◆ Instructions to follow:
Copy, please, the line with "Spectrogram, 29.7 s, 50" and each line that follows it through the end of the data below, exactly as given and without pictures.

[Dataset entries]
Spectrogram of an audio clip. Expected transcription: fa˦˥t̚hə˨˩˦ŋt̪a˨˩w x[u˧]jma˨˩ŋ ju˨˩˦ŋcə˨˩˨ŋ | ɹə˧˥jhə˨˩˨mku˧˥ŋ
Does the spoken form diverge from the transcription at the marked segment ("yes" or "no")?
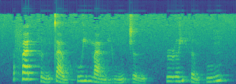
no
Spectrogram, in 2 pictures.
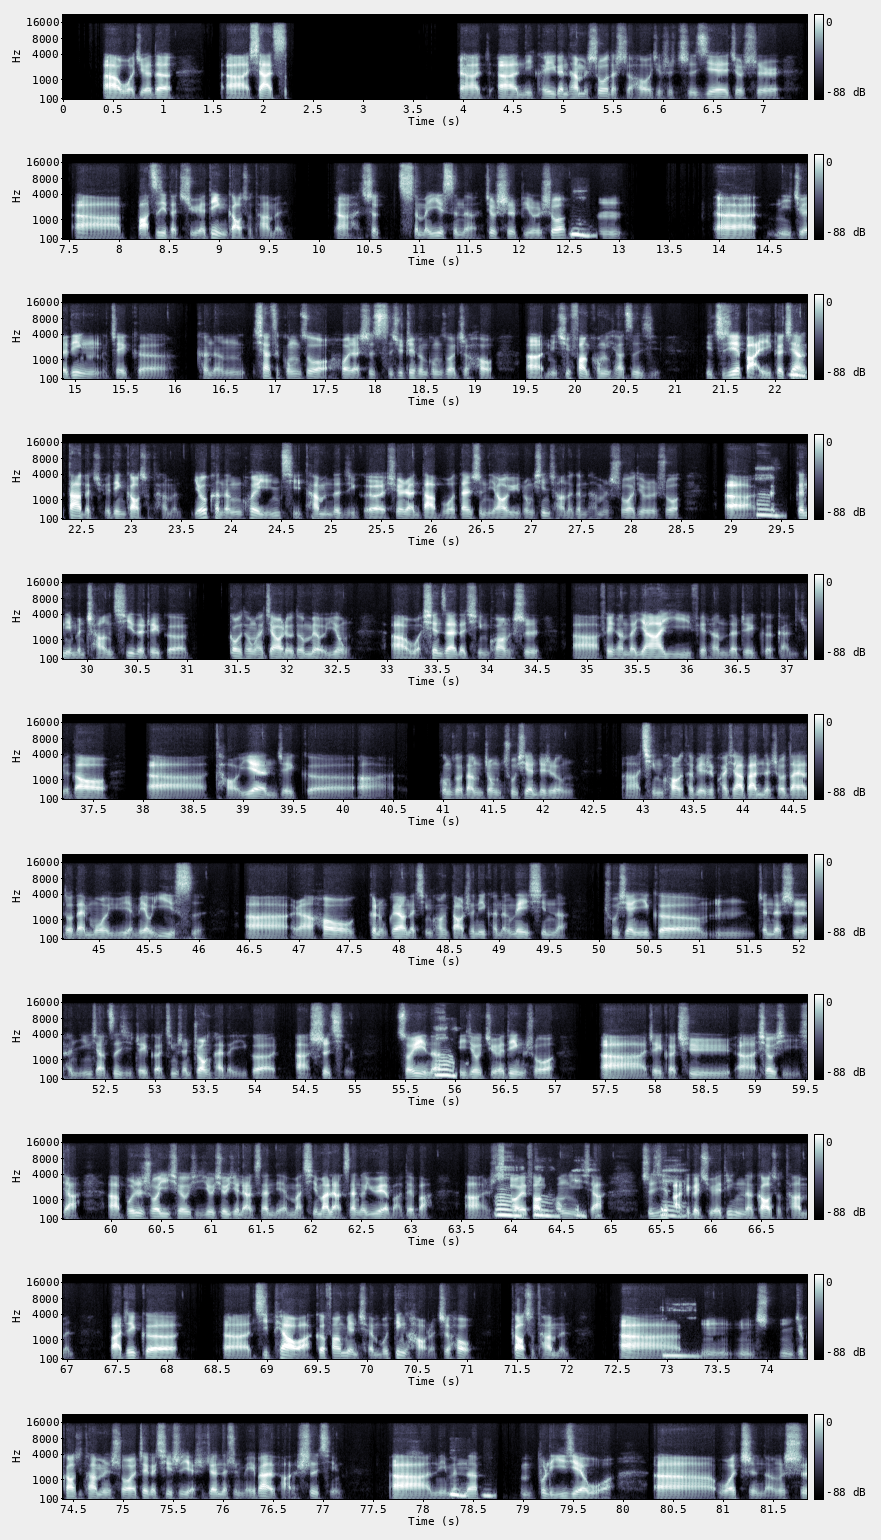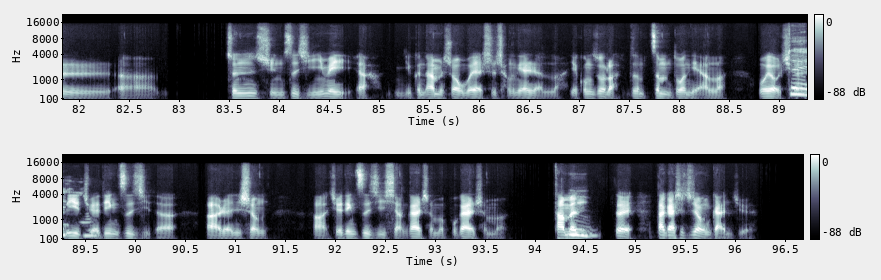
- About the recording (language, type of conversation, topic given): Chinese, advice, 当你选择不同的生活方式却被家人朋友不理解或责备时，你该如何应对？
- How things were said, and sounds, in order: none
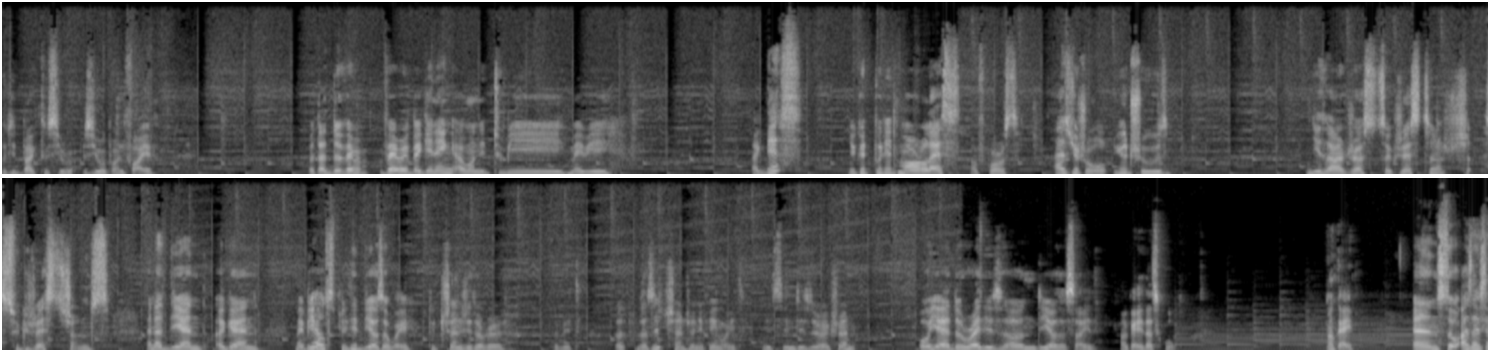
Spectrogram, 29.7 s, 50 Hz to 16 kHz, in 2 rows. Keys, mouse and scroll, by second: 0.0 click, 0.9 5, 1.7 click, 2.1 typing, 2.7 Return, 3.7-4.1 drag, 5.0 click, 6.5 click, 10.5 click, 12.9 click, 13.9 click, 15.7 click, 16.3 click, 19.3 click, 22.6 click, 23.1-26.9 drag, 28.1 click.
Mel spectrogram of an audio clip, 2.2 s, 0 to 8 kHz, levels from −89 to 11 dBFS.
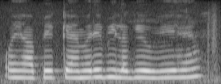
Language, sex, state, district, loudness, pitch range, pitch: Hindi, female, Uttar Pradesh, Shamli, -11 LUFS, 245-255 Hz, 250 Hz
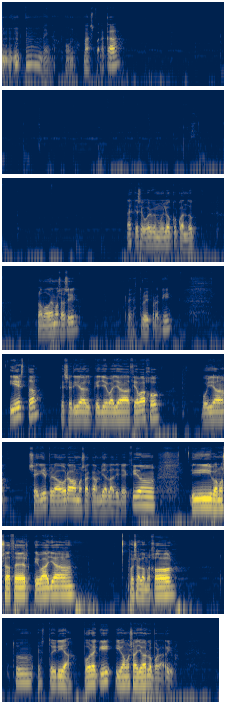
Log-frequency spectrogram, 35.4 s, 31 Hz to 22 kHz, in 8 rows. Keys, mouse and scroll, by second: 2.5 click, 3.3 g, 4.5 g, 5.3 g, 7.0 ctrl+z, 8.7 g, 9.9 g, 12.2 ctrl+z, 12.4 ctrl+z, 12.6 ctrl+z, 12.8 ctrl+z, 13.1 ctrl+z, 13.3 ctrl+z, 13.5 ctrl+z, 14.9-16.7 right drag, 17.9-20.7 middle drag.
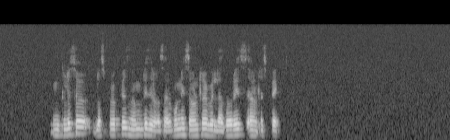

◆ The answer:
Spectrogram, 29.7 s, 50 Hz to 16 kHz, in 2 rows. Keys, mouse and scroll, by second: 0.0 click, 0.9 5, 1.7 click, 2.1 typing, 2.7 Return, 3.7-4.1 drag, 5.0 click, 6.5 click, 10.5 click, 12.9 click, 13.9 click, 15.7 click, 16.3 click, 19.3 click, 22.6 click, 23.1-26.9 drag, 28.1 click.
Mel spectrogram of an audio clip, 2.2 s, 0 to 8 kHz, levels from −89 to 11 dBFS.
Language, sex, state, district, loudness, pitch range, pitch: Hindi, female, Uttar Pradesh, Shamli, -11 LUFS, 245-255 Hz, 250 Hz
Log-frequency spectrogram, 35.4 s, 31 Hz to 22 kHz, in 8 rows. Keys, mouse and scroll, by second: 2.5 click, 3.3 g, 4.5 g, 5.3 g, 7.0 ctrl+z, 8.7 g, 9.9 g, 12.2 ctrl+z, 12.4 ctrl+z, 12.6 ctrl+z, 12.8 ctrl+z, 13.1 ctrl+z, 13.3 ctrl+z, 13.5 ctrl+z, 14.9-16.7 right drag, 17.9-20.7 middle drag.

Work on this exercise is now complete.